We've got news for you.

Register on BusinessLIVE at no cost to receive newsletters, read exclusive articles & more.
Register now

A new research report in an international conservation journal has called for conservative harvesting of rhino horn to break the grip of poaching that is squeezing the life out of SA’s rhinos. Published in Cambridge University Press’s conservation journal Oryx‚ the report suggests that shaving a small portion of horn from free-ranging rhino could be explored as an alternative to intensive ranching and full dehorning. The report‚ by Rhodes-educated researcher Oliver Wright and co-authors Georgina Cundill and Duan Biggs‚ focuses on the issue of legal trade and the perceptions of rhino owners and managers on private land in the Eastern Cape’s Cacadu district. Sketching the background‚ the report – "Stakeholder perceptions of legal trade in rhinoceros horn and implications for private reserve management in the Eastern Cape‚ South Africa" – notes that poaching in SA peaked in 2014 with 1,215 rhino poached‚ compared with 13 in 2007 when the upswing began.

BL Premium

This article is reserved for our subscribers.

A subscription helps you enjoy the best of our business content every day along with benefits such as articles from our international business news partners; ProfileData financial data; and digital access to the Sunday Times and Sunday Times Daily.

Already subscribed? Simply sign in below.

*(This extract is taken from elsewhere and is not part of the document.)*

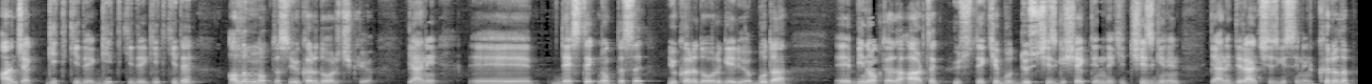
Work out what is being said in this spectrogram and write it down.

Questions or problems? Email helpdesk@businesslive.co.za or call 0860 52 52 00. Got a subscription voucher? Redeem it now